I liked Sister Euphrasia's idea. It got away from viewing the story simply as a failure of faith. Certainly some language in the story gives support for such a reading: "And the Lord said to Moses, How long will this people provoke me? And how long will it before they believe me, for all the signs which I have performed among them?" (Num. 13:11). But, I pointed out to the others, God endorses the spies' mission. The commentators differ about whether God approved of sending the spies or merely acquiesced reluctantly to an initiative by Moses and the people. But while God demands faith, he doesn't demand blind faith. Sending spies to check out the land is certainly a natural, even a wise thing to do. And on the face of it, at least, the spies do as they are told. They spend 40 days in Canaan and their report points out both the promise of the land and the difficulty they see in conquering it.

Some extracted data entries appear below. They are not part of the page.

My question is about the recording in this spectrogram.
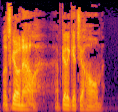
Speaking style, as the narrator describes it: He said curtly

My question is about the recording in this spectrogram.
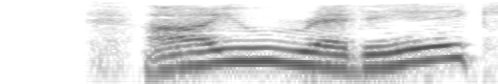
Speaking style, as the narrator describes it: Kira asked, her tone dripping with disdain

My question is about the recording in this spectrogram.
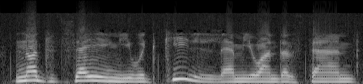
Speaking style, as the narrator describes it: She giggled

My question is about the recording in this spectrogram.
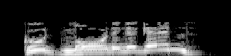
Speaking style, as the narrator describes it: he said brightly

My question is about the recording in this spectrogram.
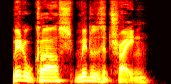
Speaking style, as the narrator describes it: the guard, saying gruffly

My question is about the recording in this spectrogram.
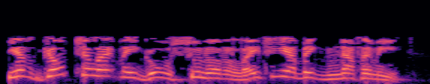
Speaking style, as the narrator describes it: yelled Rob Anybody

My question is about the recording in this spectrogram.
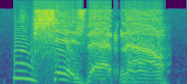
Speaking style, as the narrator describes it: cries this barrack room lawyer

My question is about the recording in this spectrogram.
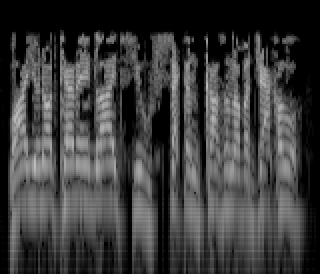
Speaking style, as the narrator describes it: Somewhere close in the wet darkness, a voice shouted

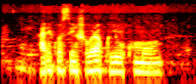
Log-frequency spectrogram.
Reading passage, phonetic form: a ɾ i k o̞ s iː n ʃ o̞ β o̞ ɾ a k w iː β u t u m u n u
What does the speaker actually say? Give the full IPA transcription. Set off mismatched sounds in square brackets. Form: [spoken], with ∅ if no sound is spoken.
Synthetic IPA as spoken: a ɾ i k o̞ s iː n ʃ o̞ β o̞ ɾ a k w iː β u [k] u m [uː] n u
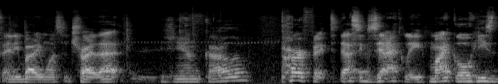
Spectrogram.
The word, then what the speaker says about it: Giancarlo: And the Miami Marlins dominant home run king who hit 59 home runs, Stanton, I can't pronounce his first name if anybody wants to try that. Giancarlo?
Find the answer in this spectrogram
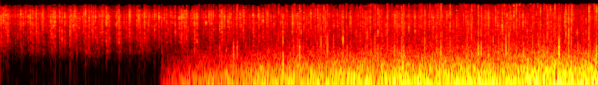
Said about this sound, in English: A fireplace is always pleasant. This log with cooling embers provides a wonderful backdrop.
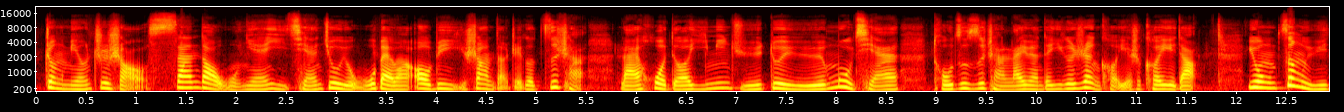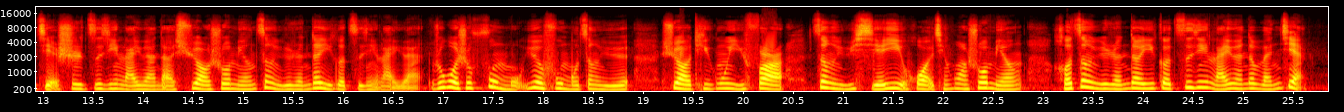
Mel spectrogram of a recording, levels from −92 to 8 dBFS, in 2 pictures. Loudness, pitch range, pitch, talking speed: -17 LUFS, 185-235 Hz, 210 Hz, 260 characters per minute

"I think the problem is that they wanted to conquer the land instead of trying to live there together with the Canaanites," said Sister Patricia Anne Ryan, also from Australia. "It's like the situation today, where the Israelis and the Palestinians need to learn to live together." But the rest of us agreed that, whatever our opinions about the current conflict, the story in the Bible is unambiguous on this point. It might be uncomfortable for the peace activists among us, but God says clearly that the Israelites are to conquer the land of Canaan from its existing inhabitants.
The problem is not in the details of the report but in the conclusions, I proposed. Look closely at the language. The spies speak unanimously when they report what they saw, in chapter 13: 25-29. We hear an individual voice only in verse 30, where Caleb says: Let us go up at once an possess it; for we are well able to overcome it." But Caleb's is a minority report. In the following verse we hear the conclusion of the majority: "We are not able to go up against the people, for they are stronger than we."
"We have two opposite conclusions based on the same facts, from people who saw the land together. It seems to be a problem of perception, not of faith," I argued. "Look at 13:33: `and we were in our own sight as grasshoppers,' the majority says, comparing themselves to the inhabitants of Canaan, whom they portray as giants. I had that experience in the army with my commanders. At first I'd have this perception that they were taller than me. Later, when I got to know them better, I'd realize we were actually the same height."
"If their faith had been stronger, they wouldn't have seen it that way," Father Patrick said, shaking his head.
"If they could have all just lived together..." Sister Patricia sighed.
By the end of the discussion, I was struck by how the story of the spies could serve as a metaphor for our own interaction. As a religious Jew living in Israel, I see the land as mine. I see the Old Testament as mine, also, the story of the spiritual history and religious experience of my people. I know the text intimately, as I know the land-the placement of each boulder on each hill, the paths that lead or circumvent each road, the source of each river. But visitors can often see the larger lay of the land in a way that the natives sometimes miss.
One of the concepts that Jews use in understanding Bible stories is tikkun, which means "repair" or "mending." In some Bible stories, characters repeat actions or relive situations that were performed or lived in an unsuccessful way by earlier characters, and in so doing "repair" the evil effects of the previous failure. In this light, the Catholic-Jewish dialogue that took place at Kehilat Yedidya last month is a tikkun of the story of the spies, for it has resulted in good rather than in evil reports.